"It's like buying a used car," she says. "You don't want to beg, but you need to convince them that it's worthwhile for them to give you the film." The result, she says, is a festival that compares favorably to those in larger cities.
A festival director cannot afford timidity, she says. Arguments with distributors are common. Sometimes Ms. Westover lobbies hard for a film.
Negotiations for "Green Papaya" took several weeks, with the pendulum swinging in the forum's favor only after a vigorous late-night conversation with the film's distributor. After numerous letters, faxes and phone calls went unanswered, Ms. Westover finally got a call at 10 o'clock one night.
She says she had to clarify several issues, since the distributor didn't know the Baltimore market, had little knowledge of the Film Forum, and was confused by the changing status of the Charles Theater, which also shows art films but had recently closed for several months while awaiting new management.
"And at the end of that conversation, which was incredibly lengthy, it was a maybe," says Ms. Westover. The next day, she persuaded the distributor of "Green Papaya" to bring the film to the festival.
Ms. Westover considers the effort worthwhile. She now has a beautiful film with an unusual visual feel and strictly choreographed lighting, color and camera movement to open the festival.

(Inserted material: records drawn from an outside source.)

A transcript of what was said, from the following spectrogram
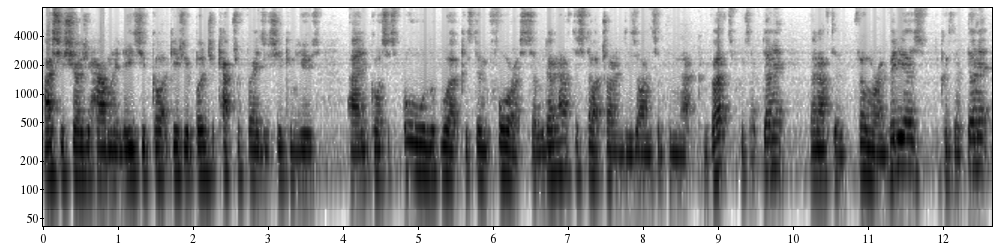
actually shows you how many leads you've got. It gives you a bunch of capture phrases you can use. And of course it's all the work is done for us. So we don't have to start trying to design something that converts because they've done it. Don't have to film our own videos because they've done it.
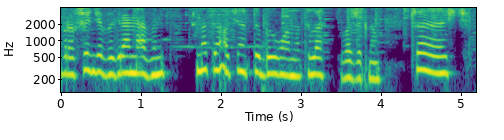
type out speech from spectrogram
Dobra, wszędzie wygrane, a więc na ten odcinek to było na tyle. Ja was. Cześć!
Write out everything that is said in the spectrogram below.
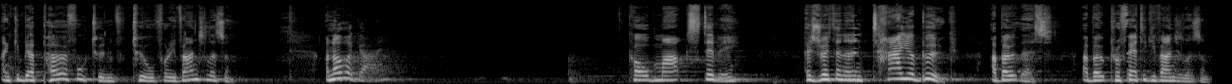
and can be a powerful tool for evangelism. Another guy called Mark Stibbe has written an entire book about this, about prophetic evangelism.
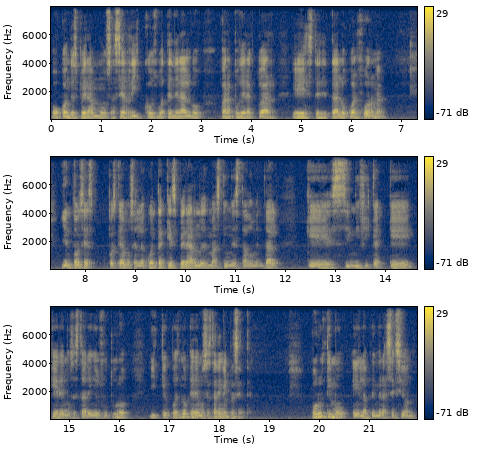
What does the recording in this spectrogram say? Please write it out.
o cuando esperamos a ser ricos o a tener algo para poder actuar este, de tal o cual forma. Y entonces, pues quedamos en la cuenta que esperar no es más que un estado mental que significa que queremos estar en el futuro y que pues no queremos estar en el presente. Por último, en la primera sección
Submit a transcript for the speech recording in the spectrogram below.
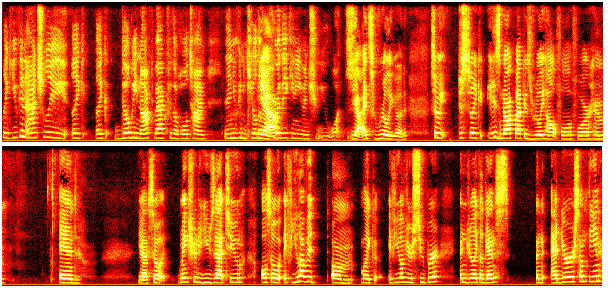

"Green Papaya" was made by Tran Anh Hung, a Vietnamese expatriate who filmed the movie in France because he was not allowed back into his native country. To conjure the image of 1950s pre-war Vietnam, he relied entirely on sets, with no landscape or outdoor shots.
The film follows the emergence of a young servant girl into womanhood, and captures a lost Vietnam in which native tradition is gradually overshadowed by French influence.
"You have to take a deep breath and relax, because nothing happens in this movie," Ms. Westover says.
The film tracks the girl's "simple day-to-day pleasures, . . . watching an ant, serving a papaya. The camera lingers on her each time she discovers something beautiful. When people say the film is about nothing, they're really not looking at it," she says.
The film is especially fresh since American's images of Vietnam are almost exclusively those of a war-torn country full of dangerous jungles and ruined villages.
This year's festival concentrates on emerging filmmakers, Ms. Westover says, adding that there are no themes or messages intended by the selections; the aim was for the festival to present old and new, celebrated and obscure. Even if the board had used a master plan, she says with a laugh, a film festival is not something to predict and control -- especially not in Baltimore, and especially not when it's festival season all over the country.
Bringing some films to town can be tricky. "You don't just create a list, pick up the phone and book the films," she says. For this year's festival, a programming board of four -- Ms. Westover, festival coordinator Rebecca Aaron, Marc Sober and Harold Levin -- drew up a wish list of nearly 200 films, based on reviews, directors they like, films with a buzz in the festival circuit or timely subject matter.
The board tries to stay away from films that will have a commercial release. "It has as much to do with what's on the market now . . . as [with] what isn't."
The vogue for violent movies -- not just Hollywood blockbustersbut art-house films such as "Bad Lieutenant" and "Reservoir Dogs" -- has inspired festival planners around the world. But Ms. Westover says she chose to steer clear of bloodier offerings.
After 25 years, the forum has survived into an era in which independent film is both artistically vigorous and commercially imperiled.
Ms. Westover sees her job as bucking trends -- those at play both in Hollywood and in independent and foreign film -- and bringing in pictures that otherwise wouldn't show in town. The forum, she says, aims "to provide a venue for alternative voices and visions."